Below is a video of Klovharu, the tiny and distant island where Tove Jansson and her partner, Tuulikki Pietilä, spent many years. And here’s Jansson describing the island in the summer: ‘Of course I know that the seabirds were here first! They have registered their claim to this territory for who knows how many generations and their hatred for us is obvious: they swoop at us with their...
Happy Birthday, Tove Jansson →

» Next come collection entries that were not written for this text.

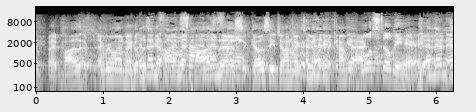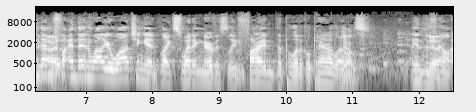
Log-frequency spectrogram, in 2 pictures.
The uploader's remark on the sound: LIVE PODCAST. The Radio Motherboard crew recorded a podcast in front of a live audience at the Work x Work On Air festival. Special thanks to Brooklyn's Wythe Hotel and work x work ON AIR, a pop up live streaming radio lounge that explored creativity and storytelling.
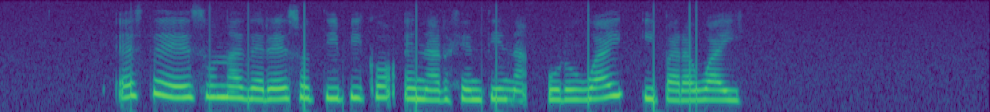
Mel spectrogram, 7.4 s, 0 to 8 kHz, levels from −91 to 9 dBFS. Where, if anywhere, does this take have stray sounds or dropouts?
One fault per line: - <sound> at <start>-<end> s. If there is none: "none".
none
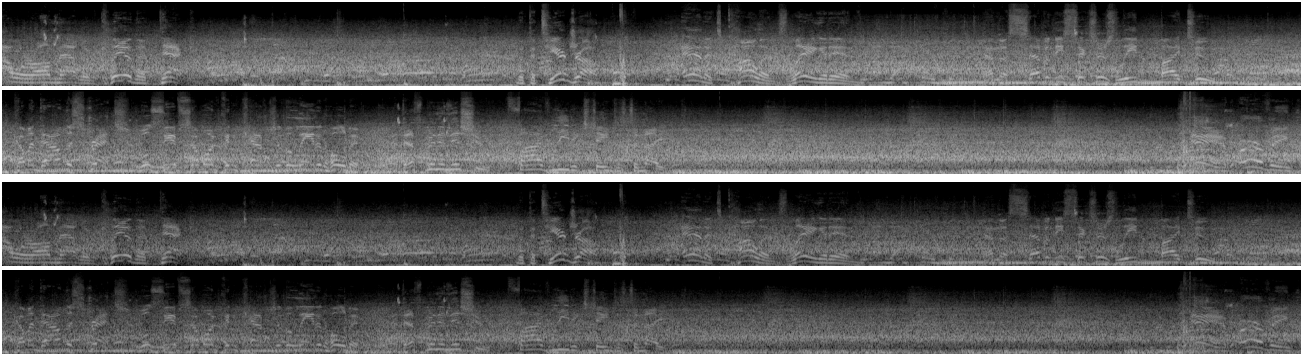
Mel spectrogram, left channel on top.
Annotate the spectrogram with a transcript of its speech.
on that one. Clear the deck. With the teardrop. And it's Collins laying it in. And the 76ers lead by 2. Coming down the stretch. We'll see if someone can capture the lead and hold it. That's been an issue. 5 lead exchanges tonight. And Irving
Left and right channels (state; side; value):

Tove Jansson was born today in 1914 in Helsinki, Finland, though her family were part of the Swedish-speaking minority of Finland. To celebrate, we wanted to share this very good website about her where you can see examples of her art, history of her family, and information about where she lived. If you are interested in the islands in the Gulf of Finland and how they influenced her, do have a...
The need to create other men, to draw out of oneself a crowd of different...– Georges Simenon, quoted in Simon Leys, “The Truth of Simenon,” in The Hall of Uselessness
Trewlany and the Shelleys
Our last post was of Edward John Trewlany’s first impression on meeting Shelley. Here I wanted to share the reverse, specifically Mary Shelley’s first impression of Trewlany, taken from Richard Holmes’s Shelley: The Pursuit, though the quotation is originally from Mary Shelley’s Journals: “Trewlaney [sic] is extravagant,—un giovane stravagante—partly...
Happy Birthday, Percy Bysshe Shelley
Today is Shelley’s birthday, and to celebrate I’ve delved into one of the two books on Shelley we’ve published. Here’s Edward John Trelawny, who also accompanied Byron to fight in the Greek War of Independence, on meeting Shelley for the first time from his famed biography, Records of Shelley, Byron, and the Author: “Swiftly gliding in, blushing like a girl, a tall...